So, what is the difference between a whole food and a processed food?
Let’s look at two common food items and compare them.
First, we have our whole food example, the humble apple.This apple is a complete package of nutrients, fiber, and water, designed by nature to fuel our bodies and provide it with the building blocks it needs to rebuild and function. There are no additives, and nothing has been removed so it is “whole”.
Next, we have a hotdog, this is a prime example of a processed food. What once started as whole food protein from beef, pork, and chicken has been mechanically separated, ground, and condensed into a good ole fashioned frankstein-esque meat tube. Maybe that’s why the call them franks…. Yum.. But it doesn’t end there. When foods are processed not only are valuable nutrients lost and fibers removed, but the texture, natural variation and flavors are lost as well. After processing, what’s left is a bland, uninteresting “pseudo- food” that most people would find entirely unappetizing.

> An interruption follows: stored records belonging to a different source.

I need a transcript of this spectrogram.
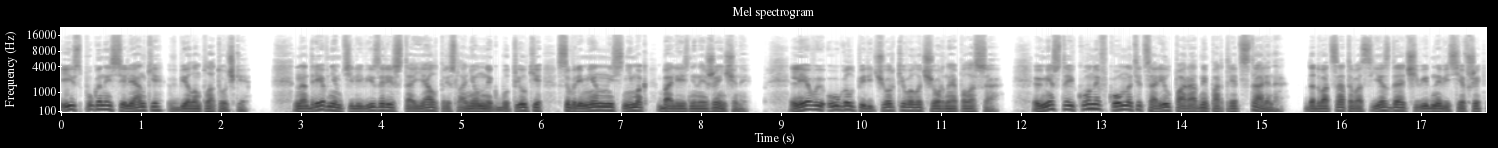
и испуганной селянки в белом платочке. На древнем телевизоре стоял, прислоненный к бутылке, современный снимок болезненной женщины. Левый угол перечеркивала черная полоса. Вместо иконы в комнате царил парадный портрет Сталина, до 20-го съезда, очевидно, висевший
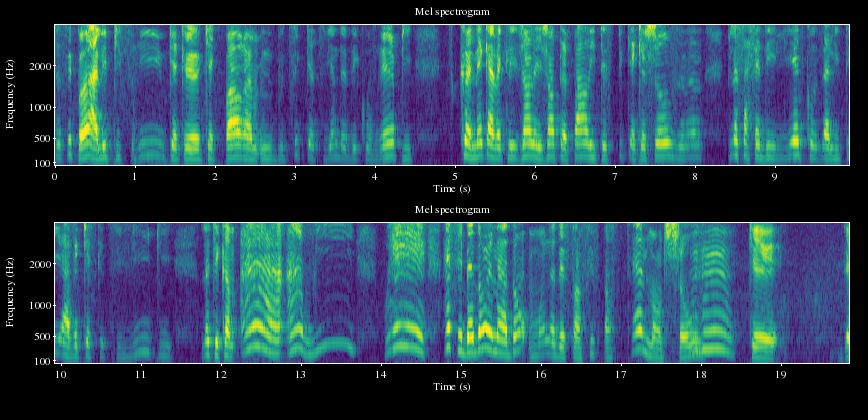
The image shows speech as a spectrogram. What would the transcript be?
je sais pas, à l'épicerie ou quelque, quelque part, un- une boutique que tu viens de découvrir, puis tu connectes avec les gens, les gens te parlent, ils t'expliquent quelque chose, puis là, ça fait des liens de causalité avec qu'est-ce que tu vis, puis là, t'es comme, ah, ah oui, ouais, ah, c'est donc un addon. Moi, là, de ce temps-ci, il se passe tellement de choses Mhm. que de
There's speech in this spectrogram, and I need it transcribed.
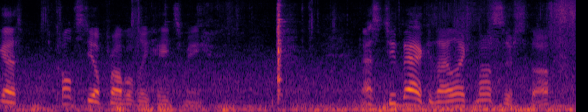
Guess Cold Steel probably hates me. That's too bad because I like most of their stuff.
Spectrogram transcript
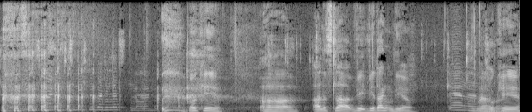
Das die nicht nur bei den letzten Malen. Okay, Ah, alles klar, wir, wir danken dir. Gerne. ja. Okay,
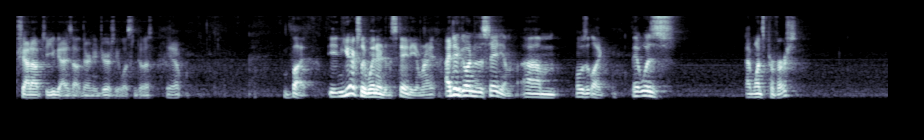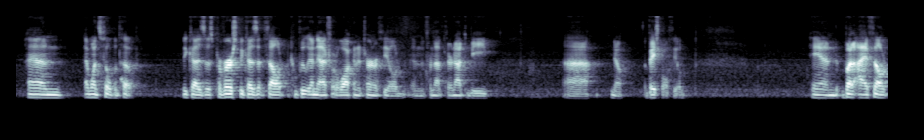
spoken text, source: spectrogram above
shout out to you guys out there in New Jersey listen to us. Yep. But you actually went into the stadium, right? I did go into the stadium. Um, What was it like? it was at once perverse and at once filled with hope. Because it was perverse because it felt completely unnatural to walk into Turner Field and for not, there not to be, uh, you know, a baseball field. And but I felt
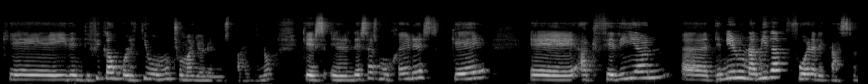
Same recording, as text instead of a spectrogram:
que identifica un colectivo mucho mayor en España, ¿no? que es el de esas mujeres que eh, accedían, tenían una vida fuera de casa,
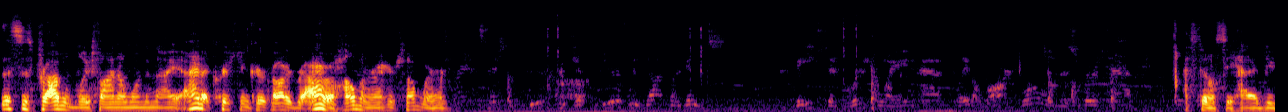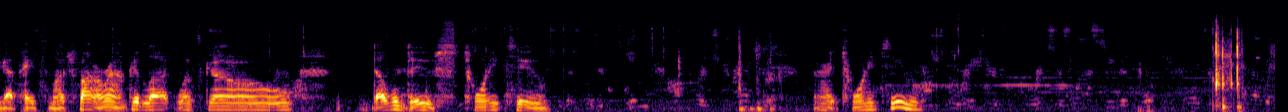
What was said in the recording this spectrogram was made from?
This is probably final one tonight. I had a Christian Kirk autograph. I have a helmet right here somewhere. Beautifully done by Meeks. Meeks and Rishwain have played a large role in this first half. I still don't see how that dude got paid so much. Final round. Good luck. Let's go. Double deuce. 22. This was an in-conference transfer. All right, 22. Cost the Racers, Racers last season 14 points.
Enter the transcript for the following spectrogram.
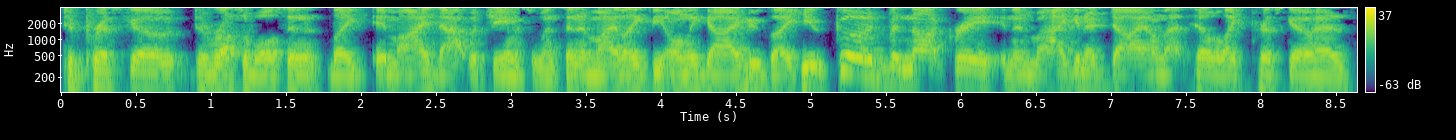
to Prisco, to Russell Wilson, like, am I that with Jameis Winston? Am I like the only guy who's like, he's good, but not great? And am I going to die on that hill like Prisco has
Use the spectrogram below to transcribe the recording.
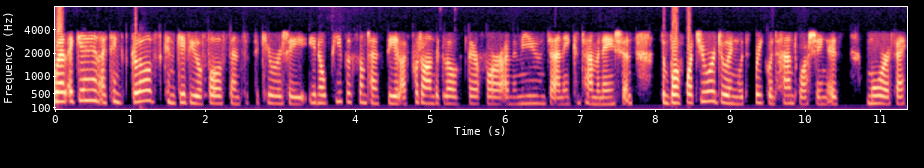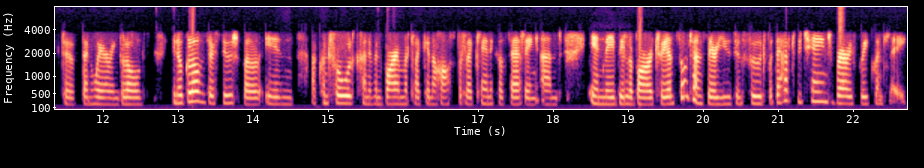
Well, again, I think gloves can give you a false sense of security. You know, people sometimes feel I've put on the gloves, therefore I'm immune to any contamination. So, but what you're doing with frequent hand washing is more effective than wearing gloves. You know, gloves are suitable in a controlled kind of environment, like in a hospital, like clinical setting, and in maybe a laboratory. And sometimes they're used in food, but they have to be changed very frequently.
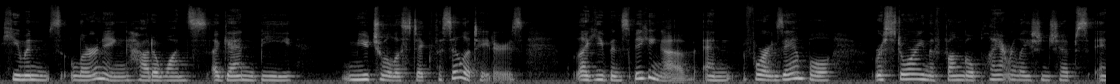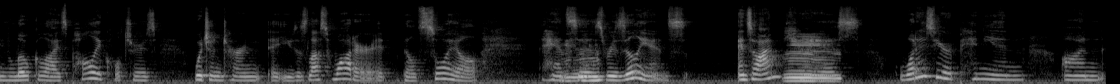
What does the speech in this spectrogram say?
humans learning how to once again be mutualistic facilitators, like you've been speaking of. And for example, restoring the fungal plant relationships in localized polycultures, which in turn it uses less water, it builds soil, enhances mm-hmm. resilience. And so I'm curious, mm. what is your opinion on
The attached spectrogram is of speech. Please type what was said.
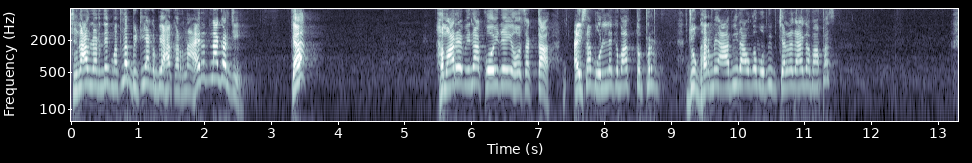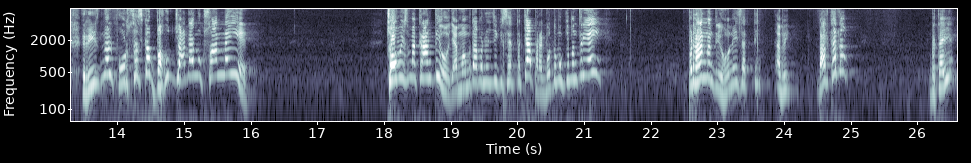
चुनाव लड़ने का मतलब बिटिया का ब्याह करना है, रत्नाकर जी। क्या? हमारे बिना कोई नहीं हो सकता। ऐसा बोलने के बाद तो फिर जो घर में आ भी रहा होगा, वो भी चला जाएगा वापस। रीजनल फोर्सेस का बहुत ज़्यादा नुकसान नहीं है। चौबीस में क्रांति हो जाए, ममता बनर्जी की सेहत पर क्या फ़र्क? वो तो मुख्यमंत्री आई प्रधानमंत्री हो नहीं सकती। अभी, बात खत्म। बताइए।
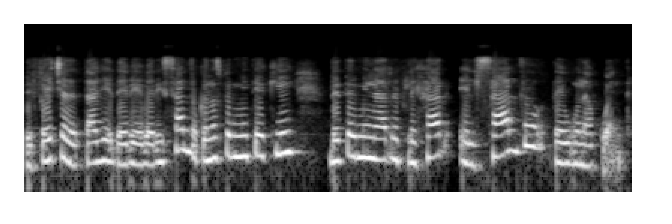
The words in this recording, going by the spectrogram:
de fecha, detalle, debe haber y saldo, que nos permite aquí determinar, reflejar el saldo de una cuenta.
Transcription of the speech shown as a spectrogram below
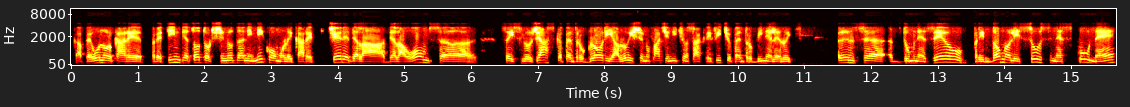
ca pe unul care pretinde totul și nu dă nimic omului, care cere de la, de la om să, să-i slujească pentru gloria lui și nu face niciun sacrificiu pentru binele lui. Însă Dumnezeu, prin Domnul Isus, ne spune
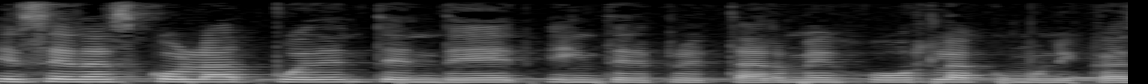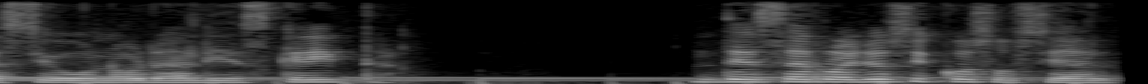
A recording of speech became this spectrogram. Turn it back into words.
esa edad escolar puede entender e interpretar mejor la comunicación oral y escrita. Desarrollo psicosocial.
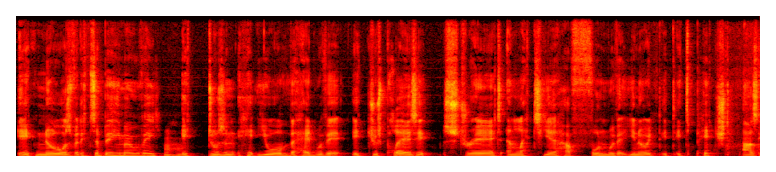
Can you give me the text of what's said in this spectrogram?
it knows that it's a B movie. Mm-hmm. It doesn't hit you over the head with it. It just plays it straight and lets you have fun with it. You know, it, it it's pitched as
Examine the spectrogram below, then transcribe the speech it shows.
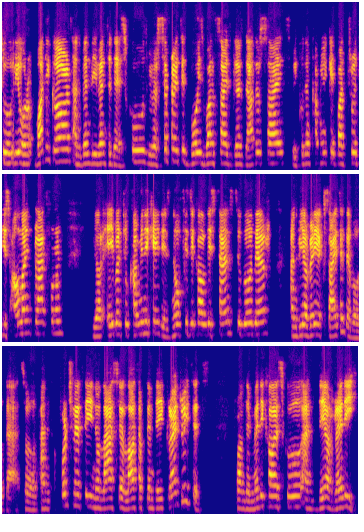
to your bodyguard. And when we went to the schools, we were separated boys one side, girls the other side. We couldn't communicate, but through this online platform, we are able to communicate. There's no physical distance to go there. And we are very excited about that. So, and fortunately, you know, last year, a lot of them, they graduated from the medical school and they are ready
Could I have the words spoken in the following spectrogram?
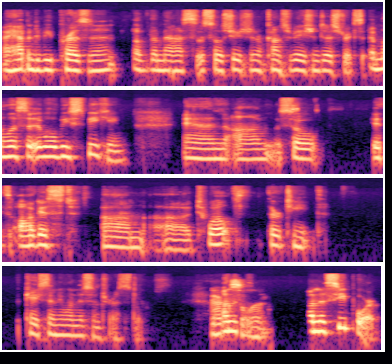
I happen to be president of the Mass Association of Conservation Districts, and Melissa will be speaking. And um, so it's August um, uh, 12th, 13th, in case anyone is interested. Excellent. On the, on the seaport.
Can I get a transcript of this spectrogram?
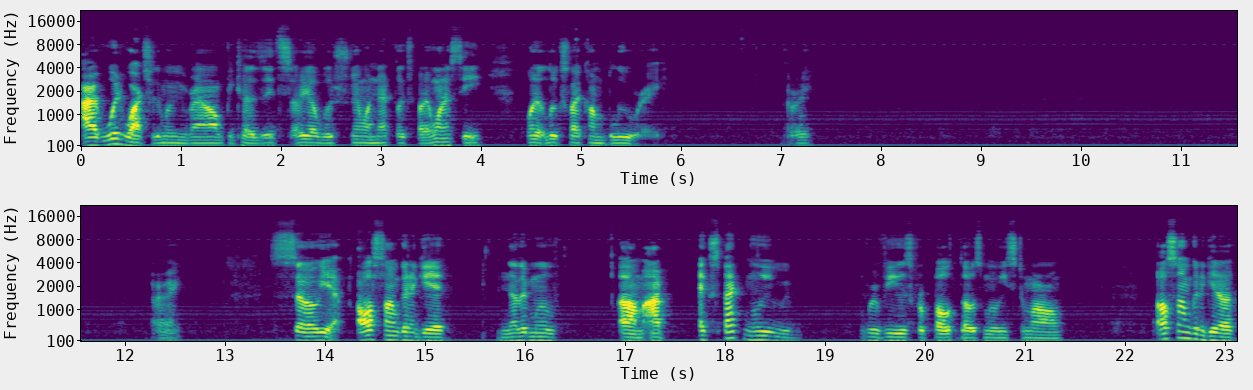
i would watch the movie now because it's available to stream on netflix but i want to see what it looks like on blu-ray alright alright so yeah, also I'm gonna get another move. Um, I expect movie re reviews for both those movies tomorrow. Also, I'm gonna get a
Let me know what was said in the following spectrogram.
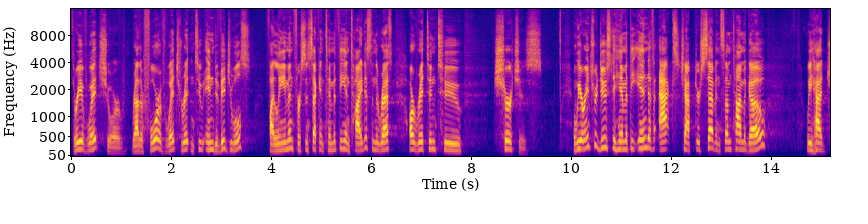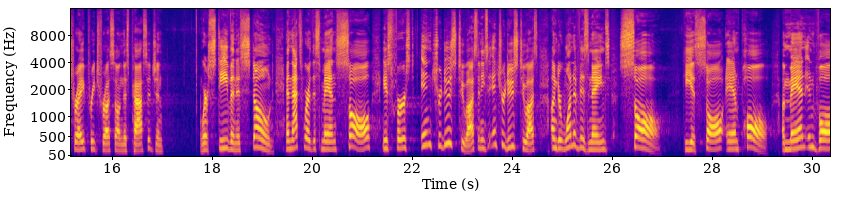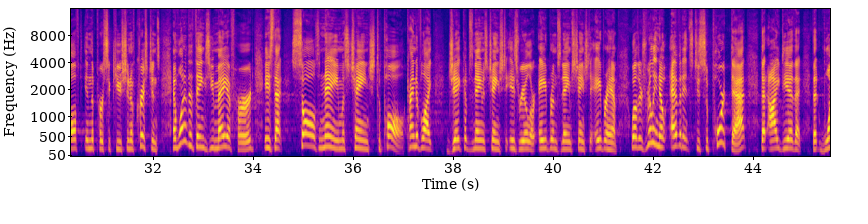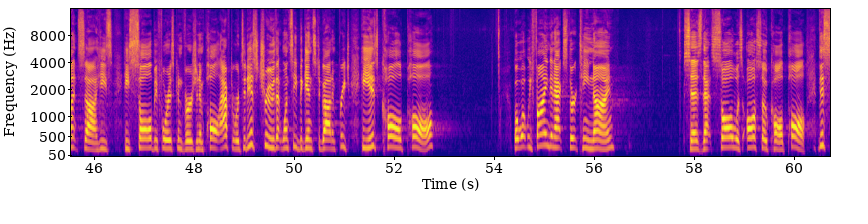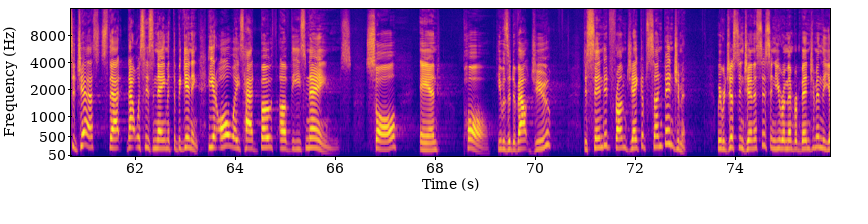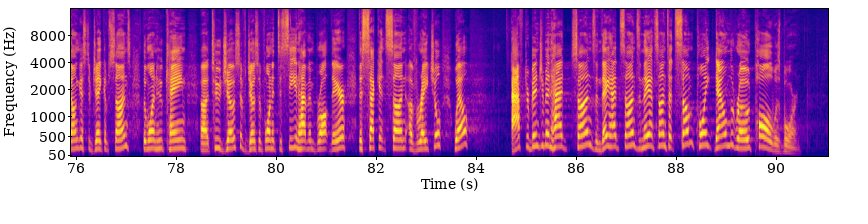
three of which, or rather four of which, written to individuals Philemon, 1st and 2nd Timothy, and Titus, and the rest are written to churches. And we are introduced to him at the end of Acts chapter 7. Some time ago, we had Trey preach for us on this passage, and where Stephen is stoned. And that's where this man Saul is first introduced to us. And he's introduced to us under one of his names, Saul. He is Saul and Paul a man involved in the persecution of Christians. And one of the things you may have heard is that Saul's name was changed to Paul, kind of like Jacob's name is changed to Israel or Abram's name is changed to Abraham. Well, there's really no evidence to support that, that idea that, that once uh, he's, he's Saul before his conversion and Paul afterwards. It is true that once he begins to go out and preach, he is called Paul. But what we find in Acts 13 9 says that Saul was also called Paul. This suggests that that was his name at the beginning. He had always had both of these names, Saul and Paul. He was a devout Jew, descended from Jacob's son Benjamin. We were just in Genesis, and you remember Benjamin, the youngest of Jacob's sons, the one who came uh, to Joseph. Joseph wanted to see and have him brought there, the second son of Rachel. Well, after Benjamin had sons, and they had sons, and they had sons, at some point down the road, Paul was born,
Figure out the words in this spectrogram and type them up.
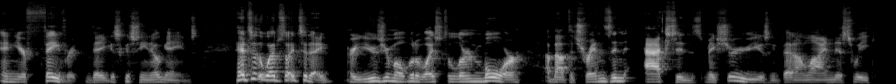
and your favorite Vegas casino games. Head to the website today or use your mobile device to learn more about the trends and actions. Make sure you're using BetOnline this week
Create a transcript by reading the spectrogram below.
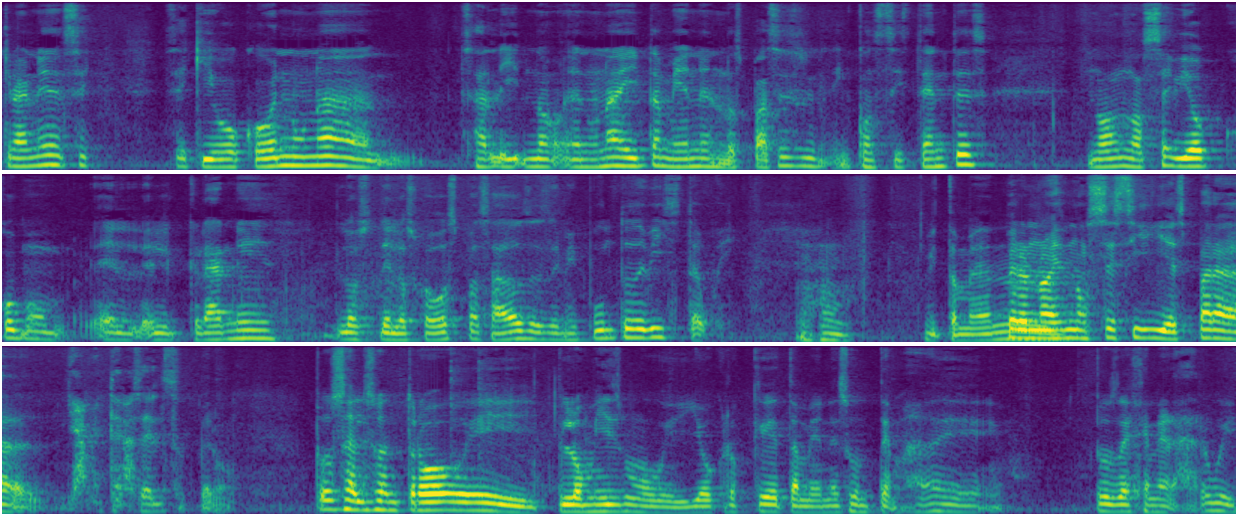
Crane se, se equivocó en una sali, no, en una ahí también en los pases inconsistentes. No, no se vio como el, el Crane los de los juegos pasados desde mi punto de vista, güey. Y también... Pero no, es- no sé si es para ya meter a Celso, pero Pues Celso entró, güey, lo mismo, güey. Yo creo que también es un tema de... Pues de generar, güey.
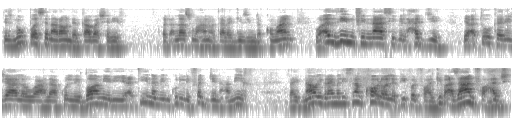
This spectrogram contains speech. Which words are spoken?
There's no person around the Kaaba Sharif. But Allah subhanahu wa ta'ala gives him the command, وَأَذِّن فِي النَّاسِ بِالْحَجِّ يأتوك رجالا وعلى كل ضامر يأتين من كل فج عميق Right now Ibrahim alayhi salam call all the people for give azan for Hajj.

So, at this point, food manufacturers must add back in the nutrients, flavor, color, and texture to processed foods in order to make them palatable. Now they need this frank to last so they add even more to the mix with chemicals that, slow spoilage, prevent fats and oils from becoming rancid or developing an off- flavor, improve taste, texture, and appearance.The hot dog is an extreme example of processing but it’s not far off from a lot of the foods an average Americans eat, think cheese puffs. Processing can be as simple as an apple becoming apple juice. Or as complicated as various bits of meat that have been ground and shaped into a hot dog with added flavorings, preservatives, artificial colors, sugars, and oils, that have themselves been modified.
So, why does it matter? We have been eating hot dogs for as long as I can remember. It’s an American tradition.
But when we put the history of food into perspective, it’s the processed foods that are “radical” and “new.” People have thrived on vegetables, meats, eggs, fruits and other whole foods for centuries, while processed foods were only recently invented. It’s easy to forget that the processed, packaged foods and fast food restaurants of today are a radical change in terms of the history of food production.
TV dinners didn’t even come around until the 1950s … before that it was a home-cooked meal or no meal at all.
If you want to eat healthy, I suggest you follow the pre-1950s model and spend quality time in the kitchen (yourself, a family member, or even someone you hire) preparing high-quality meals for yourself and your family. If you rely on processed inexpensive foods, you will simply exchange convenience and short-term cash savings for long-term health consequences.
When it comes to staying healthy, avoiding processed foods and replacing them with fresh, whole foods is the “secret” you’ve been looking for.